Motivational manipulations, such as the presence of performance-contingent reward incentives, can have substantial influences on cognitive control. Previous evidence suggests that reward incentives may enhance cognitive performance specifically through increased preparatory, or proactive, control processes. The present study examined reward influences on cognitive control dynamics in the AX-Continuous Performance Task (AX-CPT), using high-resolution pupillometry. In the AX-CPT, contextual cues must be actively maintained over a delay in order to appropriately respond to ambiguous target probes. A key feature of the task (...) is that it permits dissociable characterization of preparatory, proactive control processes (i.e., utilization of context) and reactive control processes (i.e., target-evoked interference resolution). Task performance profiles suggested that reward incentives enhanced proactive control (context utilization). Critically, pupil dilation was also increased on reward incentive trials during context maintenance periods, suggesting trial-specific shifts in proactive control, particularly when context cues indicated the need to overcome the dominant target response bias. Reward incentives had both transient (i.e., trial-by-trial) and sustained (i.e., block-based) effects on pupil dilation, which may reflect distinct underlying processes. The transient pupillary effects were present even when comparing against trials matched in task performance, suggesting a unique motivational influence of reward incentives. These results suggest that pupillometry may be a useful technique for investigating reward motivational signals and their dynamic influence on cognitive control. (shrink)
It is becoming increasingly appreciated that affective influences can contribute strongly to goal-oriented cognition and behaviour. However, much work is still needed to properly characterize these influences and the mechanisms by which they contribute to cognitive processing. An important question concerns the nature of emotional manipulations (i.e., direct induction of affectively-valenced subjective experience) versus motivational manipulations (e.g., delivery of performance-contingent rewards and punishments) and their impact on cognitive control. Empirical evidence suggests that both kinds of manipulations can influence cognitive control (...) in a systematic fashion, but investigations of both have largely been conducted independently of one another. Likewise, some theoretical accounts suggest that emotion and motivation may modulate cognitive control via common neural mechanisms, while others suggest the possibility of dissociable influences. Here, we provide an analysis and synthesis of these various accounts, suggesting potentially fruitful new research directions to test competing hypotheses. (shrink)
Flexible, adaptive behavior is thought to rely on abstract rule representations within lateral prefrontal cortex (LPFC), yet it remains unclear how these representations provide such flexibility. We recently demonstrated that humans can learn complex novel tasks in seconds.
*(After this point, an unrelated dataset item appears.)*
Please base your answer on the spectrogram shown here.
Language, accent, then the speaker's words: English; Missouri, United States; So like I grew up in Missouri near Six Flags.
Here we hypothesized that this impressive mental flexibility may be possible due to rapid transfer of practiced rule representations within LPFC to novel task contexts. We tested this hypothesis using functional MRI and multivariate pattern analysis, classifying LPFC activity patterns across 64 tasks. (...) Classifiers trained to identify abstract rules based on practiced task activity patterns successfully generalized to novel tasks. This suggests humans can transfer practiced rule representations within LPFC to rapidly learn new tasks, facilitating cognitive performance in novel circumstances. (shrink)
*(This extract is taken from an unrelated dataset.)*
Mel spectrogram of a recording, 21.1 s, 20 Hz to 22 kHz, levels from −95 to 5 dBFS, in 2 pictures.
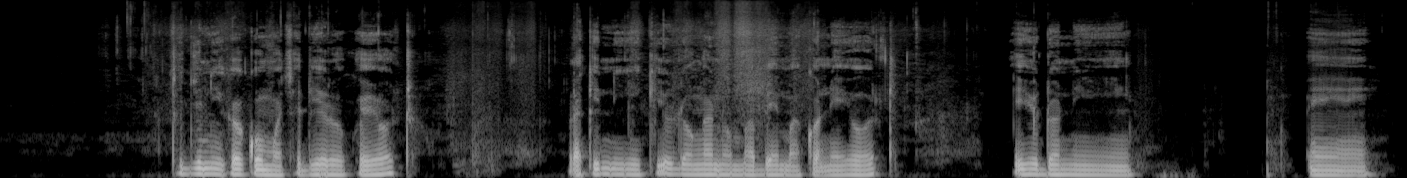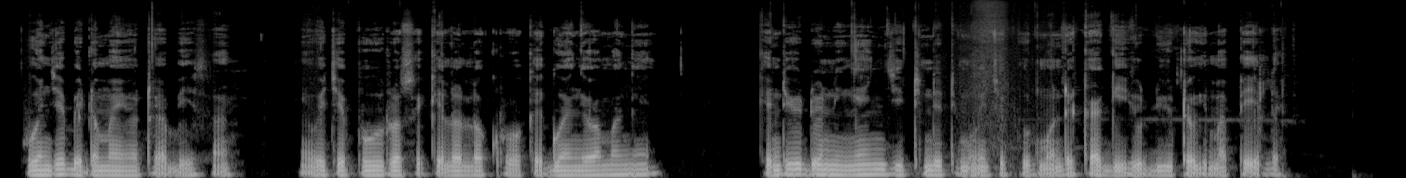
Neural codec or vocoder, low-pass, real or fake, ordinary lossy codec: vocoder, 44.1 kHz, 128 mel bands every 256 samples, BigVGAN v2; none; fake; none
Previous research has shown that individuals with schizophrenia show deficits in cognitive control functions thought to depend on the lateral prefrontal cortex (PFC), and its interactions with related regions. The current study explored the effects of instructed strategy training on improving cognitive control functioning in patients with schizophrenia. Event-related fMRI was used to test whether effects of such training were associated with changes in brain activity dynamics during task performance. Patients with schizophrenia (N=22) performed the AX-CPT cognitive control task in (...) two-sessions, with the first occurring pre-training and second following strategy training. The training protocol emphasized direct encoding of contextual cues and updating response selection goals in accordance with cue information. A matched group of healthy controls (N=14) underwent the same protocol but were only scanned in the pre-training session. In the pre-training session, patients exhibited behavioral evidence of impaired utilization of contextual cue information, along with reduced cue-related activity – but increased activation during probe and response periods – in a network of regions associated with cognitive control, centered on the lateral PFC. Following training, this pattern of activation dynamics significantly shifted, normalizing towards the pattern observed in controls. These activation effects were associated with both clinical symptoms and behavioral performance improvements. The results suggest that focused strategy training may facilitate cognitive task performance in patients with schizophrenia by changing the dynamics of activity within critical control-related brain regions. (shrink)
Blair proposes that fluid intelligence, working memory, and executive function form a unitary construct: fluid cognition. Recently, our group has utilized a combined correlational–experimental cognitive neuroscience approach, which we argue is beneficial for investigating relationships among these individual differences in terms of neural mechanisms underlying them. Our data do not completely support Blair's strong position. (Published Online April 5 2006).
Phillips & Silverstein argue that a range of cognitive disturbances in schizophrenia result from a deficit in cognitive coordination attributable to NMDA receptor dysfunction. We suggest that the viability of this hypothesis would be further supported by explicit implementation in a computational framework that can produce quantitative estimates of the behavior of both healthy individuals and individuals with schizophrenia.
The primrose path and prisoner's dilemma paradigms may require cognitive (executive) control: The active maintenance of context representations in lateral prefrontal cortex to provide top-down support for specific behaviors in the face of short delays or stronger response tendencies. This perspective suggests further tests of whether altruism is a type of self-control, including brain imaging, induced affect, and dual-task studies.